What is needed: Return exactly the lines of the data below, from the one that contains "Next is a spectrogram" through the final line, and leave out every picture.

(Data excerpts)
○ ○ ○
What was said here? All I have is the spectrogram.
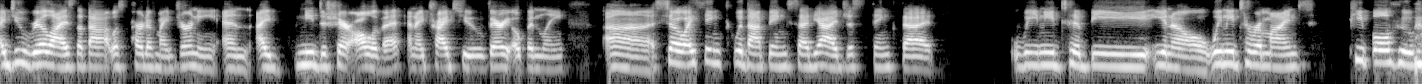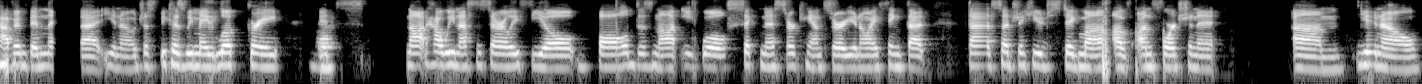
I do realize that that was part of my journey and I need to share all of it and I try to very openly. Uh, so I think with that being said, yeah, I just think that we need to be, you know, we need to remind people who mm-hmm. haven't been there that you know just because we may look great yeah. it's not how we necessarily feel. Bald does not equal sickness or cancer you know i think that that's such a huge stigma of unfortunate um you know.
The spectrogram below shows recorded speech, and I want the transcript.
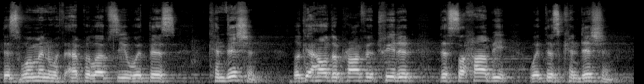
this woman with epilepsy with this condition. Look at how the Prophet treated this Sahabi with this condition.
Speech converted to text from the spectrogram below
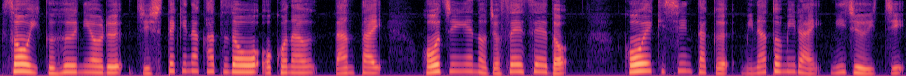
創意工夫による自主的な活動を行う団体法人への助成制度公益信託みなとみらい21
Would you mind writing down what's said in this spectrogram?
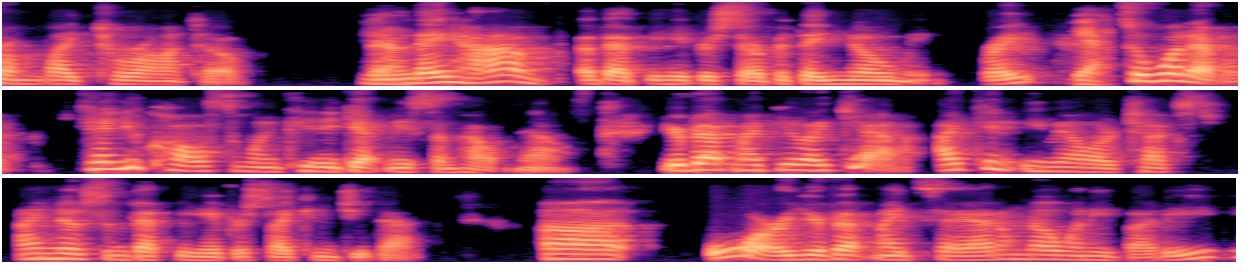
from like Toronto Yeah. and they have a vet behaviorist there, but they know me, right? Yeah. So whatever. Can you call someone? Can you get me some help now? Your vet might be like, yeah, I can email or text. I know some vet behaviorists. I can do that. Uh, or your vet might say, I don't know anybody,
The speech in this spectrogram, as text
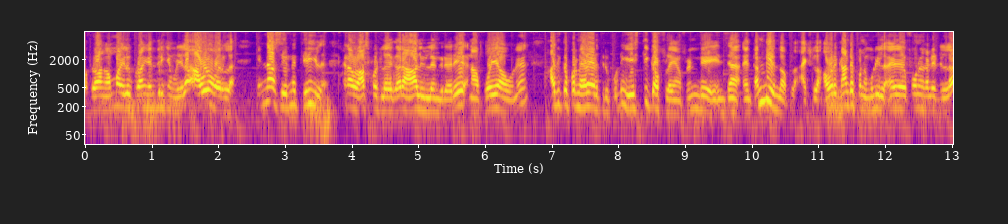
அப்புறம் அவங்க அம்மா எழுப்புறாங்க எந்திரிக்க முடியல அவரும் வரல. என்ன செய்யறதுன்னு தெரியல. ஏன்னா அவர் ஹாஸ்பிட்டலில் இருக்காரு ஆள் இல்லைங்கிறாரு. நான் போயே ஆகணும். அதுக்கப்புறம் நிறைய எடுத்துகிட்டு போட்டு எஸ்டி காஃப்ல என் ஃப்ரெண்டு என் தம்பி இருந்தாப்ல ஆக்சுவலா அவரை கான்டாக்ட் பண்ண முடியல. ஃபோனை கான்டாக்ட் இல்லை.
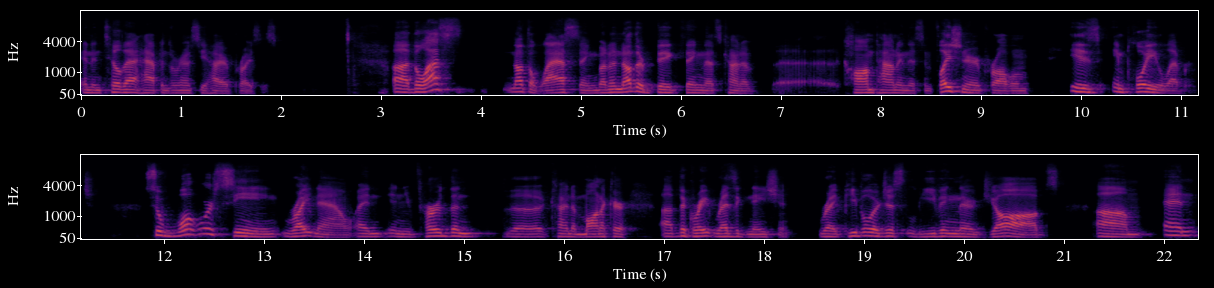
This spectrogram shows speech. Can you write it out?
and until that happens we're going to see higher prices uh, the last not the last thing but another big thing that's kind of uh, compounding this inflationary problem is employee leverage so what we're seeing right now and, and you've heard the, the kind of moniker uh, the great resignation right? People are just leaving their jobs. Um, and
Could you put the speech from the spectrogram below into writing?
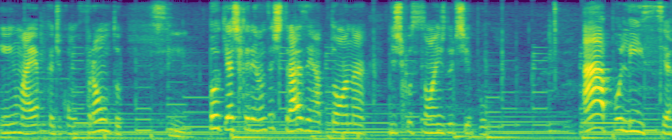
em uma época de confronto. Sim. Porque as crianças trazem à tona discussões do tipo: ah, a polícia,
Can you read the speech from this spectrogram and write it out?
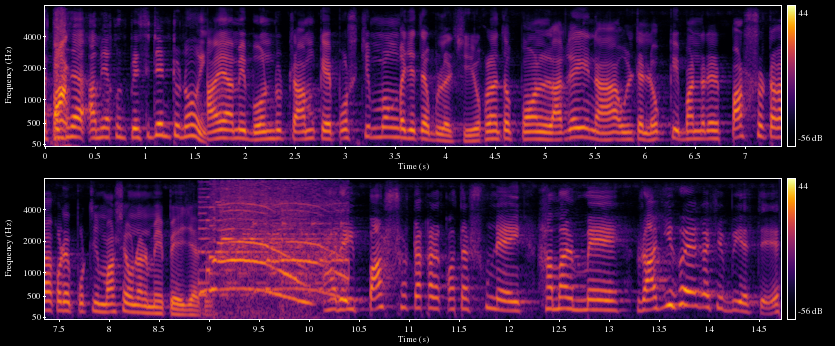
আর তাছাড়া আমি এখন প্রেসিডেন্টও নই। আমি আমি বন্ধু ট্রাম্পকে পশ্চিমবঙ্গে যেতে বলেছি। ওখানে তো পণ লাগেই না উল্টে লক্ষ্মী ভাণ্ডারের পাঁচশো টাকা করে প্রতি মাসে ওনার মেয়ে পেয়ে যাবে। আর এই পাঁচশো টাকার কথা শুনেই আমার মেয়ে রাজি হয়ে গেছে বিয়েতে।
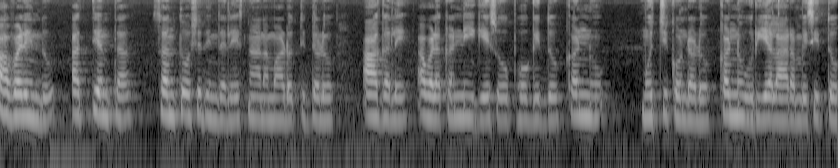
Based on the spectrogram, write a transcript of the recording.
ಅವಳಿಂದು ಅತ್ಯಂತ ಸಂತೋಷದಿಂದಲೇ ಸ್ನಾನ ಮಾಡುತ್ತಿದ್ದಳು. ಆಗಲೇ ಅವಳ ಕಣ್ಣಿಗೆ ಸೋಪ್ ಹೋಗಿದ್ದು ಕಣ್ಣು ಮುಚ್ಚಿಕೊಂಡಳು. ಕಣ್ಣು ಉರಿಯಲಾರಂಭಿಸಿತ್ತು.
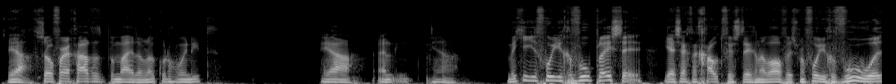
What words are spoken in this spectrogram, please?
Ja, zover gaat het bij mij dan ook nog weer niet. Ja, en ja. Weet je, voor je gevoel PlayStation... Jij zegt een goudvis tegen een walvis, maar voor je gevoel eh,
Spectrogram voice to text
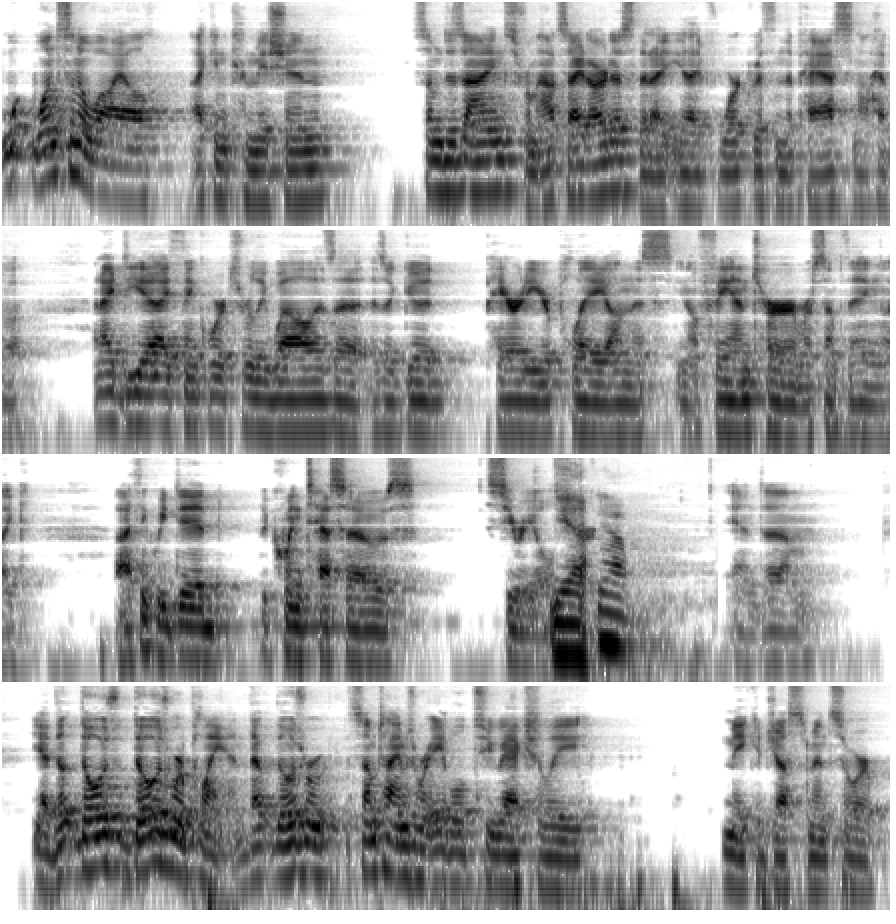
w- once in a while I can commission some designs from outside artists that I, I've worked with in the past, and I'll have a an idea I think works really well as a as a good parody or play on this you know fan term or something like. I think we did the Quintessons serials. Yeah. Yeah. and um, yeah, th- those those were planned. Th- those were sometimes we're able to actually make adjustments or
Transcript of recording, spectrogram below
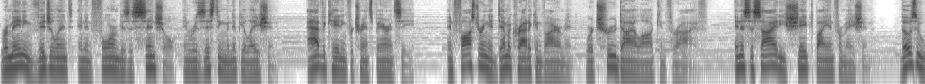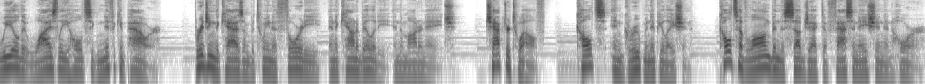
remaining vigilant and informed is essential in resisting manipulation, advocating for transparency, and fostering a democratic environment where true dialogue can thrive. In a society shaped by information, those who wield it wisely hold significant power, bridging the chasm between authority and accountability in the modern age. Chapter 12 Cults and Group Manipulation Cults have long been the subject of fascination and horror,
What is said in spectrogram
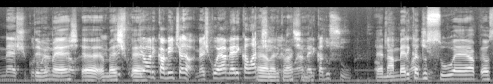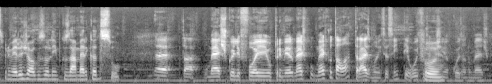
México Teve não é o México, é, o México, é. teoricamente, é, não, México é América Latina, América não é Latina. América do Sul. É, Ok, na América do. Sul é, a- é os primeiros Jogos Olímpicos da América do Sul. É, tá. O México ele foi o primeiro. O México, o México tá lá atrás, mano. Em 68 Foi. já tinha coisa no México.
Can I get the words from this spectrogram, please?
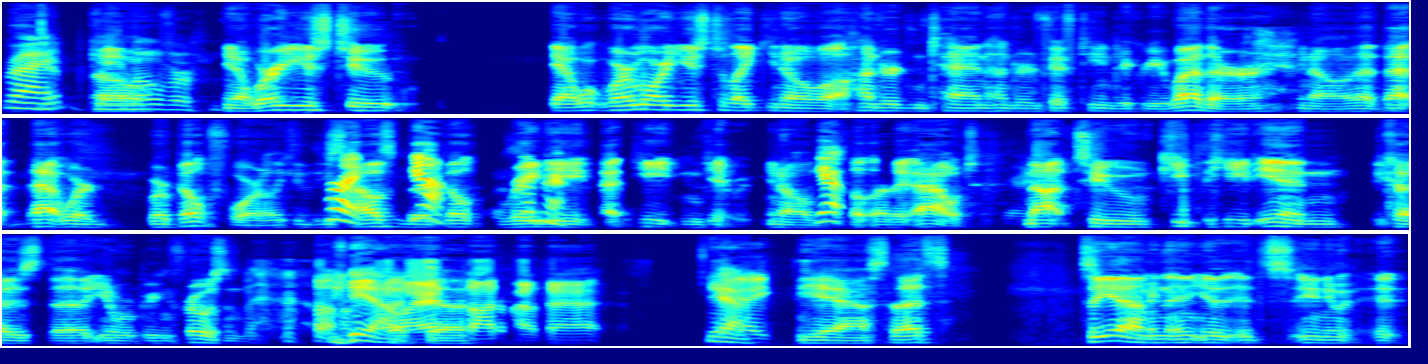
Right. Yep, game Oh. over. You know, we're used to. Yeah, we're we're more used to like you know 110, 115 degree weather. You know that that that we're we're built for. Like these Right, houses yeah, are built to same here. radiate that heat and get you know Yep. to let it out, Right. not to keep the heat in because the you know we're being frozen. Yeah. Oh, I hadn't uh, thought about that. Yeah. Yikes. Yeah, so that's so yeah. I mean, it's you know, it,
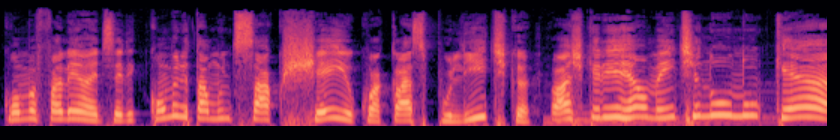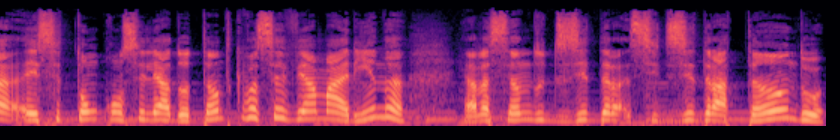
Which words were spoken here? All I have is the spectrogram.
como eu falei antes, ele como ele tá muito saco cheio com a classe política, eu acho que ele realmente não, não quer esse tom conciliador, tanto que você vê a Marina ela sendo desidra se desidratando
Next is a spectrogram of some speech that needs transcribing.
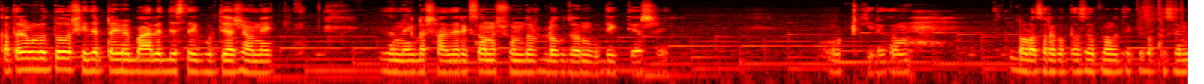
কাতারে মূলত শীতের টাইমে বাইরের দেশ থেকে ঘুরতে আসে অনেক। এই জন্য এগুলো সাজিয়ে রাখছে অনেক সুন্দর লোকজন দেখতে আসে। উট কীরকম। লড়াচড়া করতেছে, আপনারা দেখতে পারতেছেন।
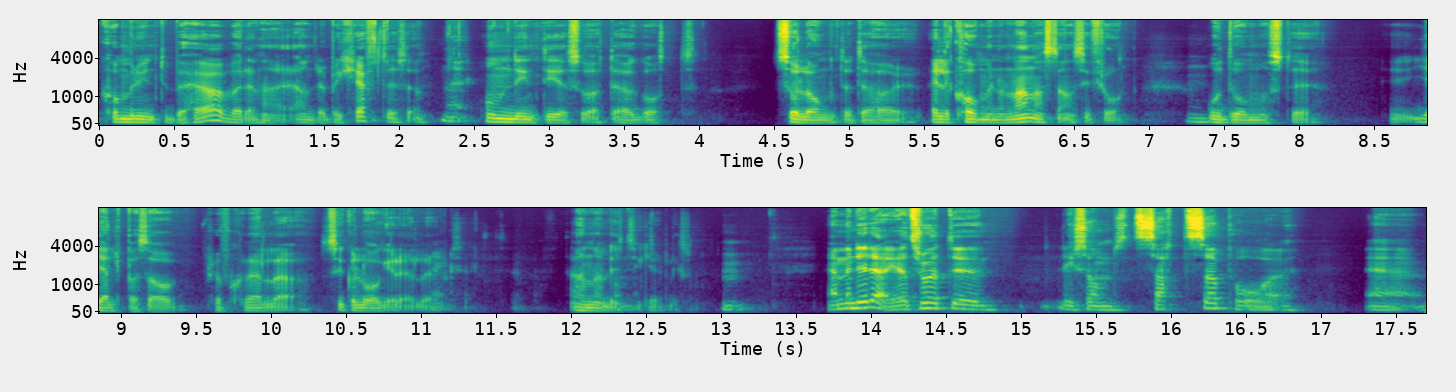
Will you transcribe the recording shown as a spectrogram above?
kommer du inte behöva den här andra bekräftelsen. Nej. Om det inte är så att det har gått så långt att det har, eller kommer någon annanstans ifrån. Mm. Och då måste hjälpas av professionella psykologer eller Exakt. analytiker. Liksom. Nej men det där, jag tror att du liksom satsar på eh,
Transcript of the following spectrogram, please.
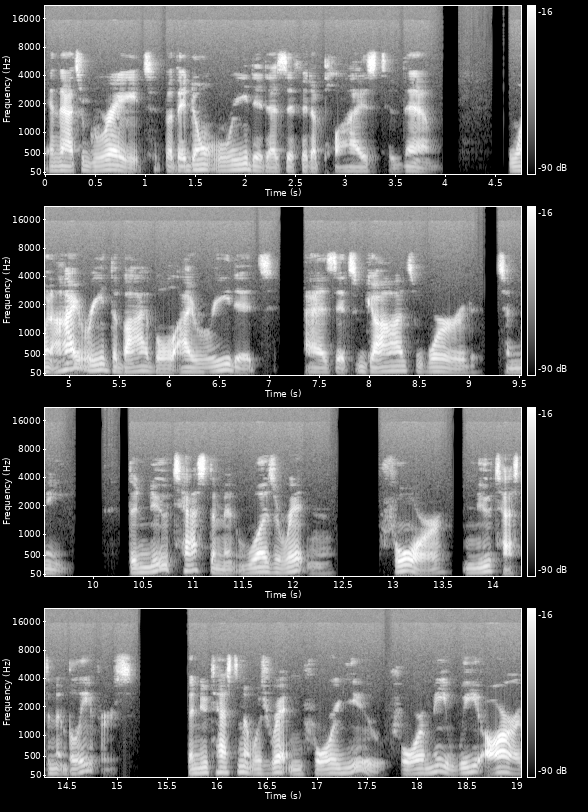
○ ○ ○
Task answer:
Next is a spectrogram of some speech that needs transcribing.
কাতারে মূলত শীতের টাইমে বাইরের দেশ থেকে ঘুরতে আসে অনেক। এই জন্য এগুলো সাজিয়ে রাখছে অনেক সুন্দর লোকজন দেখতে আসে। উট কীরকম। লড়াচড়া করতেছে, আপনারা দেখতে পারতেছেন।
Will you transcribe the recording shown as a spectrogram above?
kommer du inte behöva den här andra bekräftelsen. Nej. Om det inte är så att det har gått så långt att det har, eller kommer någon annanstans ifrån. Mm. Och då måste hjälpas av professionella psykologer eller Exakt. analytiker. Liksom. Nej men det där, jag tror att du liksom satsar på eh,
Transcript of the following spectrogram, please.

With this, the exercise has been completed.